‘Blood Ties’, the feature is also a testimony to film directors needing to have made short films. Chai made a short film of the similar story and name 2 years ago for the MDA-Panasonic Digital Video Filmmaking competition. It was there that Jason Lai, creative content director of Oak 3 Films saw the short and arranged a meeting to discuss the possibility of turning it into a feature project. Without his short film, no one would know any better. There are really few who can jump straight into feature filmmaking without the patience and the tempering of short film production. Film director wannabes, please take note.
As with all other local independent, non-studio and non-Jack Neo movies, industry insiders do not expect Blood Ties to have a long extended run. Distributors and exhibitors will continue to stress on the importance of a wide strategic opening weekend to cash in on the hype and the curiosity of the film. Before the film wanes, my advice is to go catch it soon and judge the film for your own. It is through watching the film that you will begin to appreciate the efforts put in by the filmmakers to make a feature film. So yes, do catch it.
Chai lauds his production team for making ËœBlood Ties” a reality. He stresses the need to help and support each other as production teams, where everyone tries their best for the common goal. “Oftentimes, I find the feeling of being a director surreal” Chai quips, that even in post, it was extremely invigorating. Another group that he is grateful to is the Screenwriters’ Association of Singapore. They have helped him think through and plan the story in a systematic manner. And this encourages planning and structure design in storytelling before the actual writing process.

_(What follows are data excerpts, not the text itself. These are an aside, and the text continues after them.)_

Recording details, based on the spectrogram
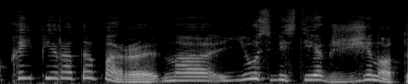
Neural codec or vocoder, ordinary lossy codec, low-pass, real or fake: none; AAC, 48 kbps; 14.4 kHz; real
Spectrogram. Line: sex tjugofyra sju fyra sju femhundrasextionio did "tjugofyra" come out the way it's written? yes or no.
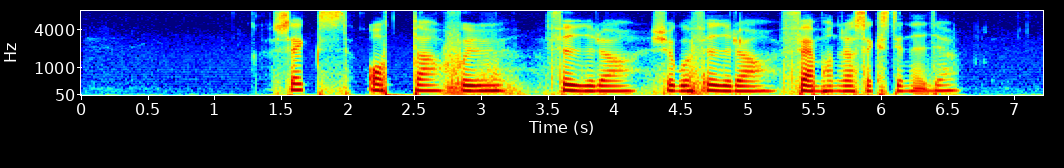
no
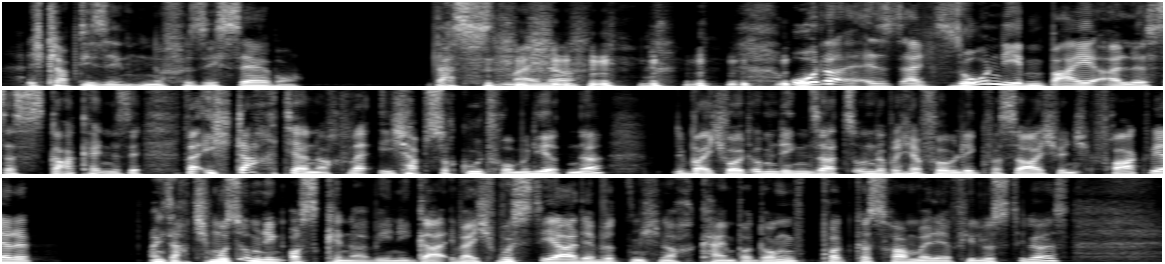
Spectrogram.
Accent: East Germany, Germany; was in meiner Kindheit und Jugend im Osten eine Bedeutung hatte und heute aber auch noch

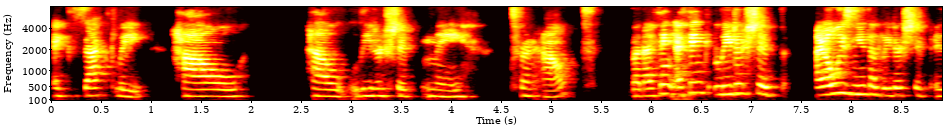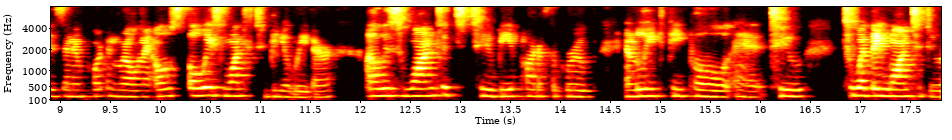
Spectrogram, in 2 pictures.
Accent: Israel; also born or lived in Berlin, Germany; I was born first in Israel, my home country where I live now. But 3 years ago, I just moved back from Berlin after living there for 5 years with my family.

Looking back, Chai admits some of his mistakes in making ËœBlood Ties”. He still wonders if he should have made a regular formulaic horror film in line with audience expectations, and with that, forgo the challenges of risk taking. On hindsight, he thought perhaps he should have made the film tighter, since his supporters have mentioned the film seemed to bottom-out in the middle. Technically, he shares that he shot on 25P instead of 24P, which affected his final sound mix. While technically even, wall to wall dramatics and the use of an evergreen song, hints of quilted patchwork.

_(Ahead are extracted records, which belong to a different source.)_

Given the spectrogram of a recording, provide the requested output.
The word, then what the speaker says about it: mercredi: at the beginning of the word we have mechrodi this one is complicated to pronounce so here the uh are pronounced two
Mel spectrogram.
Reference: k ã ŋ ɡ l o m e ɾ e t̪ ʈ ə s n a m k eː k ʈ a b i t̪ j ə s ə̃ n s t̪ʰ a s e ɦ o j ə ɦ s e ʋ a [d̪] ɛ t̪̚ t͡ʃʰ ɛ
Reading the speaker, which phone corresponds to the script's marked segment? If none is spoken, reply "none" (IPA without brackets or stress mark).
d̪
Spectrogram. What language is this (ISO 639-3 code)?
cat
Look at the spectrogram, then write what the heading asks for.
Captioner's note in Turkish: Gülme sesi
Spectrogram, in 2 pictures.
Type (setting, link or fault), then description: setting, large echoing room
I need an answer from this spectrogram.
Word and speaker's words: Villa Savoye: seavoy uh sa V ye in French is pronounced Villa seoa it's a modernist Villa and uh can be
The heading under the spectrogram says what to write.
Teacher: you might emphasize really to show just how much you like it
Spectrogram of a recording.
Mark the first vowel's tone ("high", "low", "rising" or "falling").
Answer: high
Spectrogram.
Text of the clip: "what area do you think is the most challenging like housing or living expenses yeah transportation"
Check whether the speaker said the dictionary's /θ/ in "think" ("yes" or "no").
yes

Chai doesn’t hail from any fancy film school and interestingly enough he is a business graduate and entrepreneur. His humble beginnings ply himself between running his restaurant and being a videographer for weddings and events. His passion to make films run in this trail of activities; he really wants to make films. And I shall be provocative here to ask, when becomes of the academic film graduate? Time hopefully will reveal more.
With the film in the can, and now going for market release, the journey for the filmmaker has barely started. Its always fresh to hear what new filmmakers have to say, Chai has this to advise anyone who wants to follow in his footsteps, ‘learn all parts’ editing, camerawork, writing, acting, art, design, producing and project management. Find out what your strengths are and then focus on it.’
Nevertheless, Chai has made his marked debut into the film fray and with the box office and international markets still open, we will be keen to observe if this film will be a stepping stone to mainstream success.
Any runner will tell you that having a good starting block will be advantageous to a sprint, but then again perhaps it’s the wrong analogy. While a feature film maybe a sprint, a film career is a marathon. The running has begun for Chai.